The Guardian announced the finalists for its reader-nominated Not the Booker Prize this morning. As I’ve had occasion to say before, literary prizes are just another way of advertising books. The anti-establishment spirit of the Not the Booker is as feeble as complaints about sexist TV commercials.
Even so, one of the nice things about the Guardian’s prize (the winner gets a coffee mug) is that nominations must be accompanied by a defense of the novel in not-less-than 150 words, although Sam Jordison said that the paper “had to be pretty lenient with the rule.” Unexplained “complications” would have ensued otherwise. “So long as people have had a decent stab at writing something,” he admits, “we’ve accepted it.” I can’t make up my mind about that phrase decent stab. After 20 years in the college classroom, I know that a stab can be decent, and yet awfully messy. Still, the Guardian has made a decent stab at replacing book enthusiasm with at least some book discussion, and that’s worth something.

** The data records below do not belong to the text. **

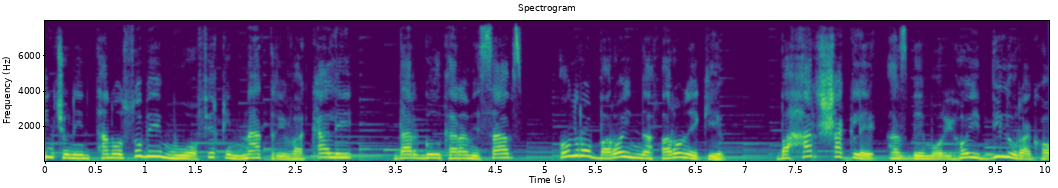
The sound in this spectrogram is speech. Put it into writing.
инчунин таносуби мувофиқи натри ва калий дар гулкарами сабз онро барои нафароне ки ба ҳар шакле аз бемориҳои дилу рагҳо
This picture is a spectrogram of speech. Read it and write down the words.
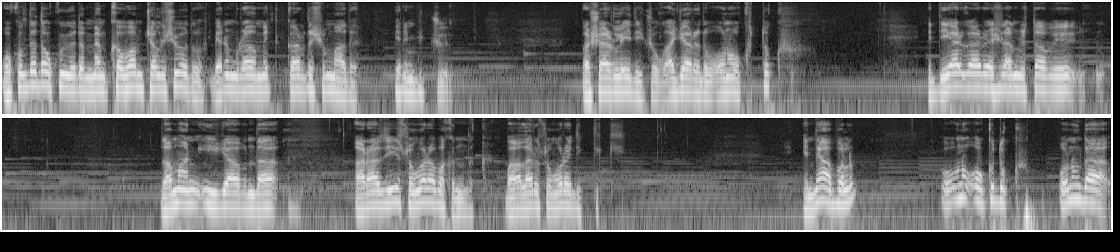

Jordison swears that he will publish his own reviews “within a week.” Desperate for informed recommendations, hungry readers will be waiting impatiently.